It’s hard to believe this is the first item I’ve knitted for my daughter since she was born almost 16 months ago, but she grew so damn fast and I had so little time! But I have finally rectified the situation with a little cardigan, that will hopefully last her into next year.
Fractal spinning involves splitting fibre (typically a braid) in half lengthways, and spinning one half as is, then further splitting the other half into two or more strips before spinning and plying with the other half. When done with a gradient braid, the resulting yarn has two separate gradients running through it. It’s kind of hard to explain in words but the effect is beautiful, and ideal if you want a marled yarn with smaller sections of individual colours than you would get spinning end-to-end.
Splitting the gradient batt this way was a little more difficult than it would have been with a braid but was well worth it. I went for a 1:3 fractal, i.e. I split the second half into three further sections before spinning, having the gradient repeat three times vs once in the other ply.
The resulting yarn was very beautiful, but definitely leaves the knitter guessing about how the finished fabric will look!
The main and secondary gradients were more visible once the yarn was wound into a cake.
The pattern was Pacific Coast by Gabrielle Danskknit. It’s a basic top-down raglan, but it’s nice to have someone else do the maths! The pattern has a wide range of sizing from newborn to 10 years, making it a good investment for anyone knitting for rapidly-growing small people. I used the 2-year-old size but I found it to be a bit small so I carried on the yoke increases for a few more rows than specified (though I could well have read the pattern wrong because I am a sleep-deprived parent afterall).
The multi-gradient effect is revealed. But for the first time in my knitting life, I am disappointed that the cardigan only used half the skein because I can’t see the full gradient!
The contrast yarn is our undyed Favourite Sock merino 4 ply, which I find myself using in its natural form all the time. It makes such a lovely fabric that evens-out my “lively” handspun perfectly.
To maintain the gradient after dividing the sleeves, I worked eight rows of colour on each sleeve and the body in turn. This gave me a lot of ends to weave in but was worth it. I worked the sleeves and seamed them to avoid “jogs” in the stripes (I didn’t want to keep track of jogless joins working such small sections at a time on each).

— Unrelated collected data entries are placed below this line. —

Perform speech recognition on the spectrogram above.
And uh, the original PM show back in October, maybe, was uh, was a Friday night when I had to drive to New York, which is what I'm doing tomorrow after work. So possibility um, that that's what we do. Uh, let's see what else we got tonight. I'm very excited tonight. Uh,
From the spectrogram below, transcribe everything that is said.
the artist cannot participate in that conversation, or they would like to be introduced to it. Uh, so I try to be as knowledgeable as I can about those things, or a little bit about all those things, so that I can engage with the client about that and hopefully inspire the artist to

I love the marled effect given by the fractal-spun yarn. I am surprised how much the main gradient (from the end-to-end) ply dominates the effect and I wonder if this is a feature of fractal spinning or a result of me having perhaps spun the first ply a little thicker?
I found the button choice quite tricky. There is so much going on, I didn’t want to detract from the pattern, and the rainbow buttons I picked out didn’t look right at all. With a closely-spaced row of buttons I think a shanked button looks nicer, as the sewing holes can add ‘busyness’, but a simple domed, shanked button in the right size proved elusive. The faceted, translucent, iridescent buttons I chose echo the rainbow shades in a subtle way and add a tiny bit of sparkle.

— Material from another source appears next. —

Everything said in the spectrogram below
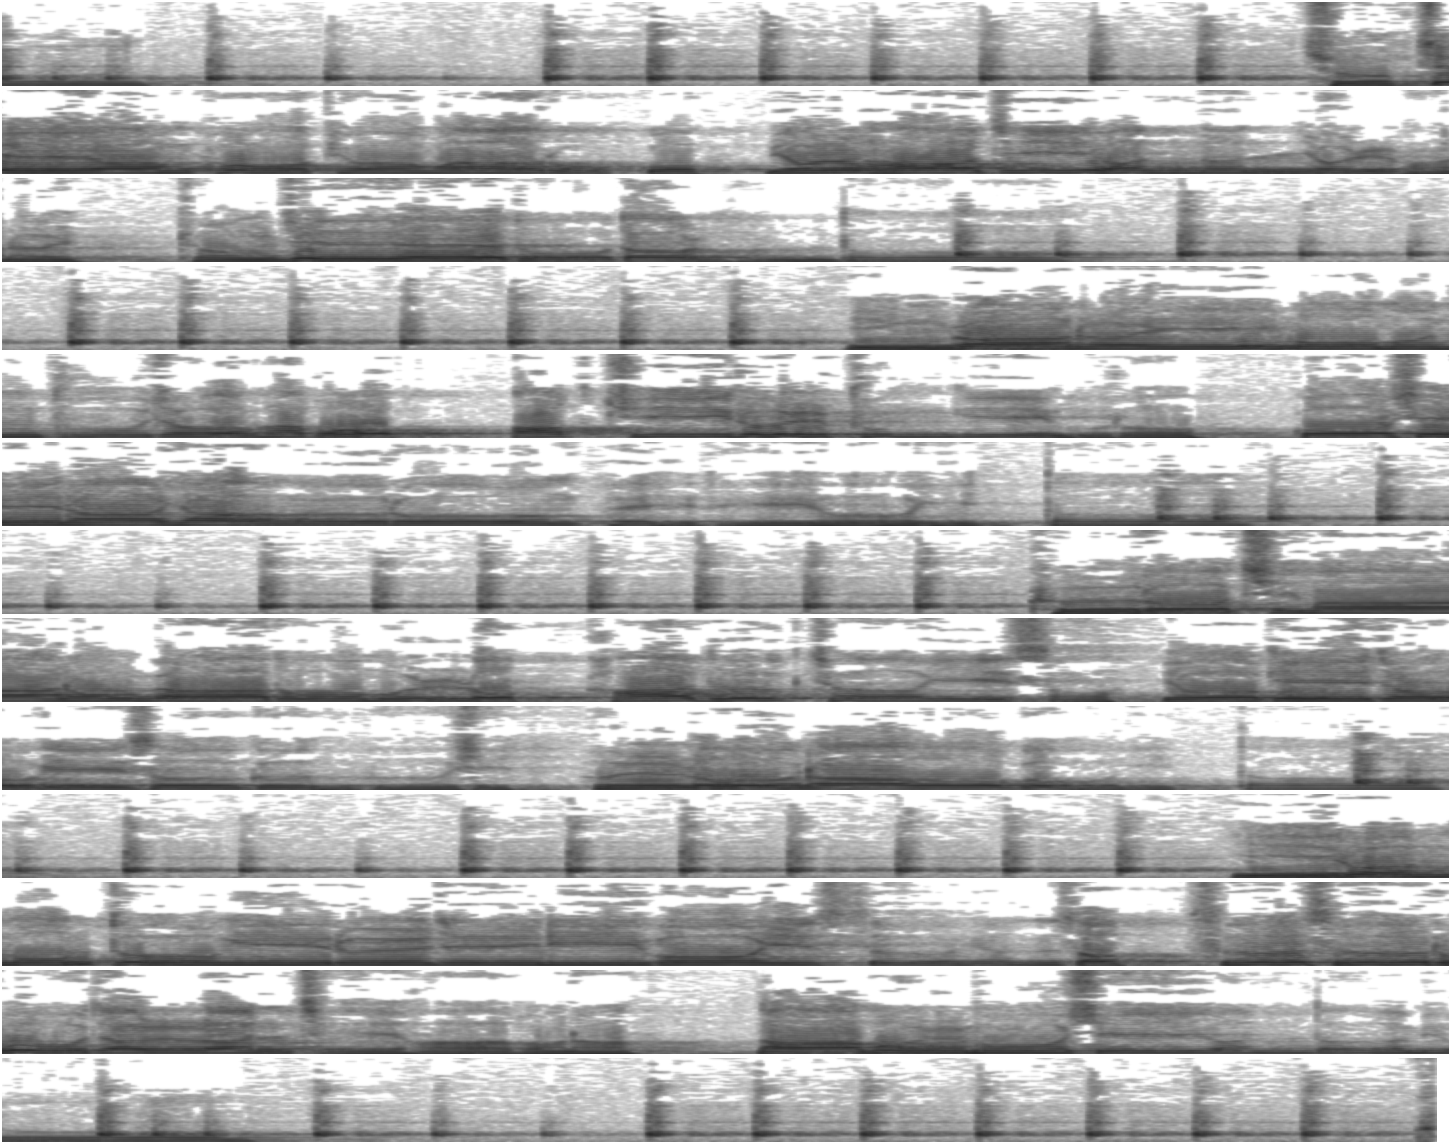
죽지 않고 평화롭고 멸하지 않는 열반의 경지에 도달한다. 인간의 몸은 부정하고 악취를 풍김으로 꽃이나 향으로 은폐되어 있다. 그렇지만 온갖 오물로 가득 차 있어 여기저기서 그것이 흘러나오고 있다. 이런 몸뚱이를 지니고 있으면서 스스로 잘난 체 하거나 남을 무시한다면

I am now a bit obsessed with fractal spinning, and you might have noticed that I have been dyeing gradient braids for the shop, like this neon rainbow number, like crazy (well, as fast as I can, I’m very limited by drying space for fibre). I would love to see your gradient and fractal spins – please share in the comments!